Estimates to refurbish our nation’s aging water infrastructure are reaching trillions of dollars, and communities confronting this challenge are becoming the center of a debate over the role private companies should play in providing essential services such as drinking water.  And, unfortunately, that means that misinformation and misleading claims are flowing abundantly from anti-private water activists. 

If you drive north of Santa Cruz, California, you will find the small town of Felton, home to 4,000 people who live surrounded by a forest of towering redwoods and portions of California’s coastal mountain range.  Once known as a productive logging community, a decade ago Felton became an example of the folklore far-too-often spun by activists about private water companies.  


Groups like Food & Water Watch, working alongside a local Friends of Locally Owned Water (FLOW) group, developed a scheme to increase Felton’s taxes by $535 a person instead of accepting the recommendation of the private operator to raise rates to replace the town’s aging water infrastructure.  Felton went ahead with the plan to re-municipalize their water system in 2008. When activists declared victory and left town, control of Felton’s water system was turned over to the San Lorenzo Valley Water District.   

Under public control, despite the promises made by activist groups of lower water bills, San Lorenzo’s general manager admitted in public testimony that, given the new $535 annual bond tax residents were paying, water costs had not decreased. Making matters worse, between 2009 and 2010 the water district accumulated a $2.7 million operating loss. Public control brought no savings, but what it did bring were huge deficits.   
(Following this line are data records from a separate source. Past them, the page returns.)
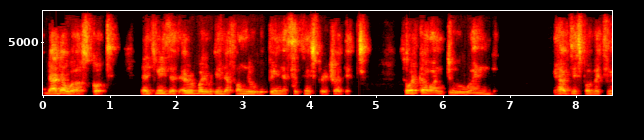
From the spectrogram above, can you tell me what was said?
the other world's court. That means that everybody within the family will be paying a certain spiritual debt. So what can one do when you have these poverty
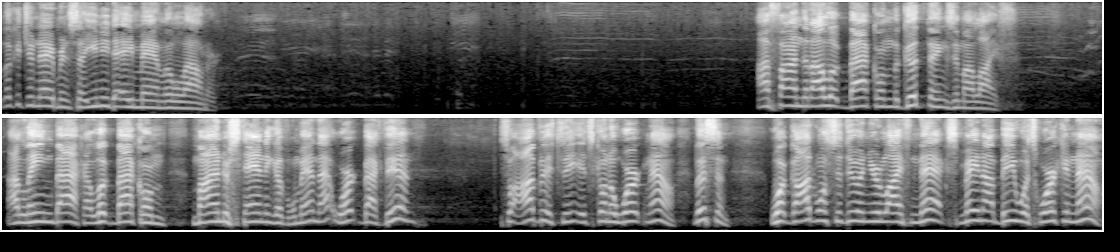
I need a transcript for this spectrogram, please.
Look at your neighbor and say, You need to amen a little louder. I find that I look back on the good things in my life. I lean back. I look back on my understanding of, well, man, that worked back then. So obviously it's going to work now. Listen, what God wants to do in your life next may not be what's working now.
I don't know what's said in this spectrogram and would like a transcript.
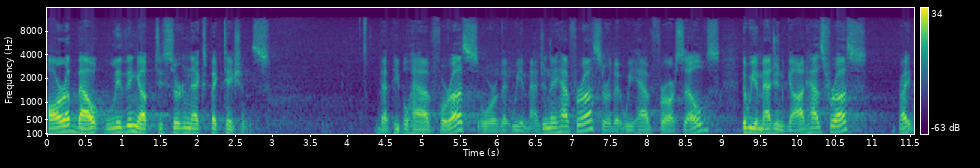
are about living up to certain expectations that people have for us, or that we imagine they have for us, or that we have for ourselves, that we imagine God has for us, right?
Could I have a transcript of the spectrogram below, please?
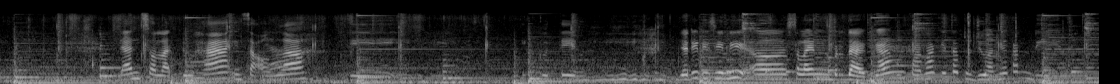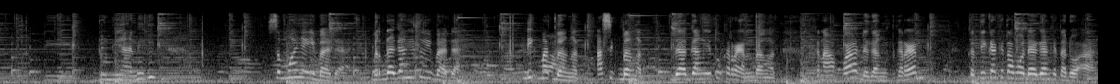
dan sholat duha insya Allah diikutin Jadi di sini eh, selain berdagang karena kita tujuannya kan di di dunia nih semuanya ibadah. Berdagang itu ibadah. Nikmat banget, asik banget. Dagang itu keren banget. Kenapa dagang keren? Ketika kita mau dagang kita doa.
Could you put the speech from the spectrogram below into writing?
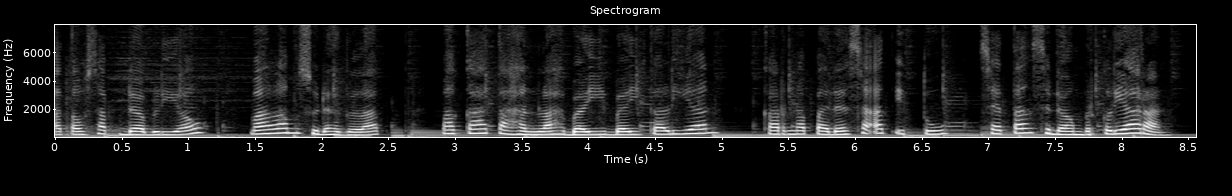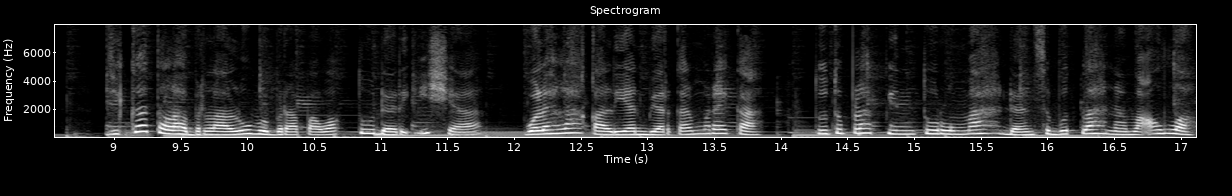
atau sabda beliau, malam sudah gelap, maka tahanlah bayi-bayi kalian karena pada saat itu setan sedang berkeliaran. Jika telah berlalu beberapa waktu dari Isya, bolehlah kalian biarkan mereka. Tutuplah pintu rumah dan sebutlah nama Allah.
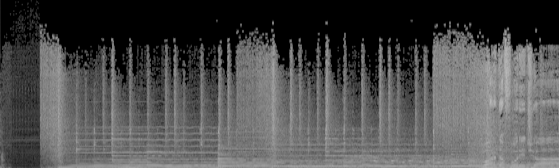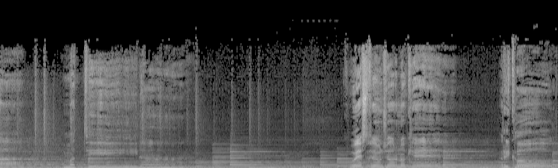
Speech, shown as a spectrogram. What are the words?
Guarda fuori già mattina. Questo è un giorno che ricorderai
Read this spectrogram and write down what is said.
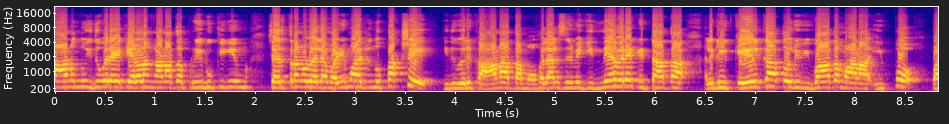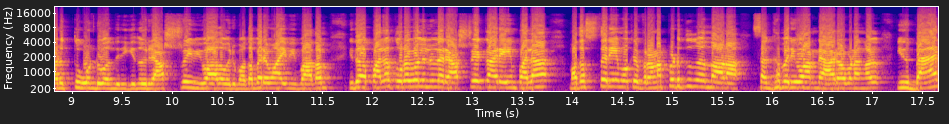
കാണുന്നു. ഇതുവരെ കേരളം കാണാത്ത പ്രീ ബുക്കിങ്ങും ചരിത്രങ്ങളും എല്ലാം വഴിമാറ്റുന്നു. പക്ഷേ ഇതുവരെ കാണാത്ത മോഹൻലാൽ സിനിമയ്ക്ക് ഇന്നേ വരെ കിട്ടാത്ത അല്ലെങ്കിൽ കേൾക്കാത്ത ഒരു വിവാദമാണ് ഇപ്പോ പടുത്തു കൊണ്ടുവന്നിരിക്കുന്നത് ഒരു രാഷ്ട്രീയ വിവാദം ഒരു മതപരമായ വിവാദം. ഇത് പല തുറകളിലുള്ള രാഷ്ട്രീയക്കാരെയും പല മതസ്ഥരെയും ഒക്കെ വ്രണപ്പെടുത്തുന്നു എന്നാണ് സംഘപരിവാറിന്റെ ആരോപണങ്ങൾ. ഇത് ബാൻ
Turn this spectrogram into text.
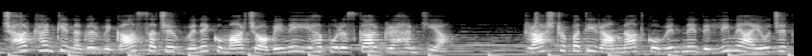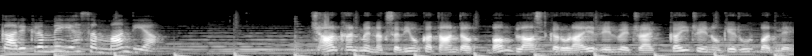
झारखंड के नगर विकास सचिव विनय कुमार चौबे ने यह पुरस्कार ग्रहण किया। राष्ट्रपति रामनाथ कोविंद ने दिल्ली में आयोजित कार्यक्रम में यह सम्मान दिया। झारखंड में नक्सलियों का तांडव, बम ब्लास्ट कर उड़ाए रेलवे ट्रैक, कई ट्रेनों के रूट बदले।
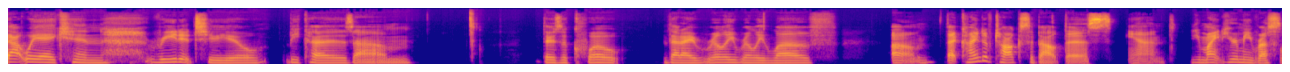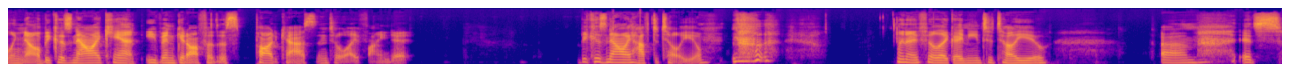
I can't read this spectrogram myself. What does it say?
that way I can read it to you because um, there's a quote that I really, really love um, that kind of talks about this. And you might hear me rustling now because now I can't even get off of this podcast until I find it. Because now I have to tell you. and I feel like I need to tell you. Um, it's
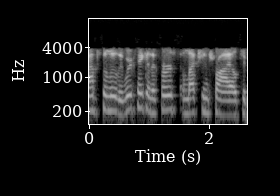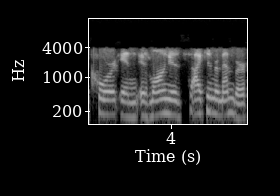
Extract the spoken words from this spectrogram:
Absolutely, we're taking the first election trial to court in as long as I can remember,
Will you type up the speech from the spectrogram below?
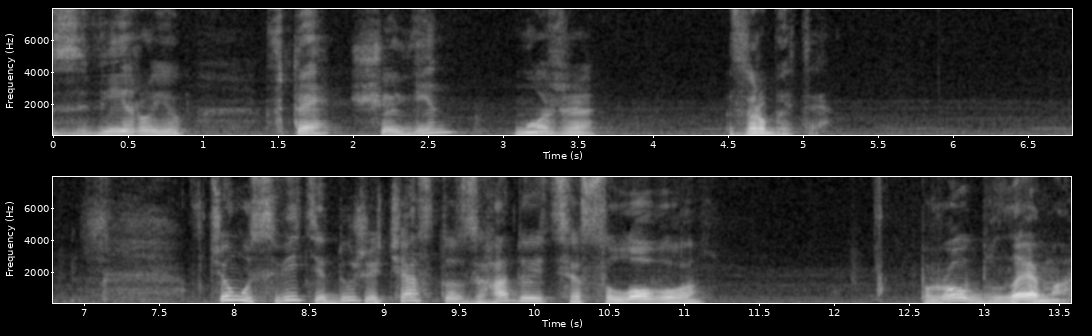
з вірою в те, що Він може зробити. В цьому світі дуже часто згадується слово проблема.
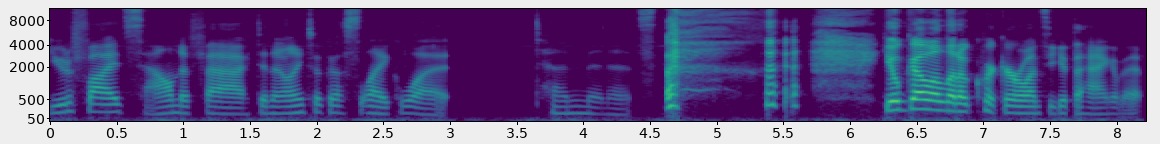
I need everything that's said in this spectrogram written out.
beautified sound effect. And it only took us like, what, 10 minutes. You'll go a little quicker once you get the hang of it.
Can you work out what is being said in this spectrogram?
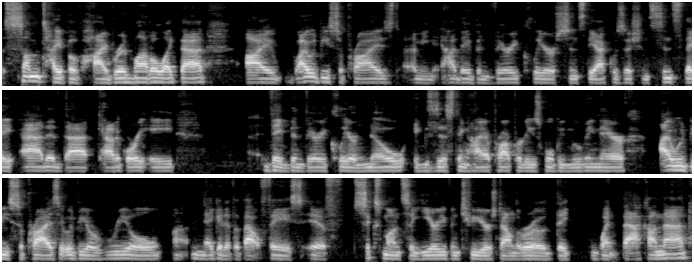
some type of hybrid model like that. I I would be surprised. I mean, had they been very clear since the acquisition, since they added that category eight, they've been very clear. No existing Hyatt properties will be moving there. I would be surprised. It would be a real uh, negative about face if six months, a year, even two years down the road, they went back on that.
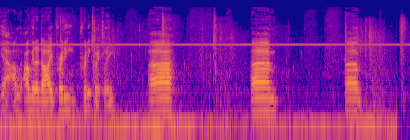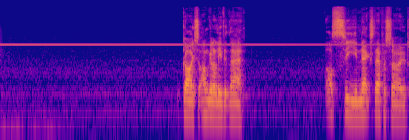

Faced with the reality of failing infrastructure, the water district approved rate increases of 12 percent in 2009; 8 percent in 2010; and 15 percent in 2011.  The increases didn’t stop there. In October 2013, the water board approved raising rates 14 percent in 2014, 11 percent in 2015, and another 11 percent in 2016.   

A decade after activist groups left Felton behind, hailing it as a marquee victory, water customers have seen their rates double.  Based on the rate increases, an $80, every-two-month water bill in 2008 will turn into $156.35 in 2016.  And taxpayers will continue to foot the $535 bond tax each year until 2036 to finance the cost of buying their system from California American Water.    

Organizations operating on the far extremes have long opposed any role for a private company in providing what they deem should be a government-provided service. Yet private companies successfully provide essential services everyday: water service, electricity, telephone, emergency response and highway construction, to name a few.   

I am alarmed by the pattern of activists deliberately misleading communities with incorrect and incomplete accounts, which are easily disputed if one evaluates news reports and publicly available information.  

Then there is the money.  Did you know that 90 percent of the funding Food & Water Watch raised in 2011 and 2012 – a total of $20.8 million – came from 11 anonymous donations?  Why anonymous? Donors are funneling millions of dollars into a series of foundations that then turn around and feed millions into activist groups such as Food & Water Watch and Corporate Accountability International.  It’s not just the amount of the donations that alarms me, but also the intentional effort to be secretive.   

Private water companies have been providing quality service to American communities for well over 200 years. To make sure communities are not misled again, like they were in Felton, it is important to have truth from the tap.    

Deane is the executive director of the National Association of Water Companies which has just launched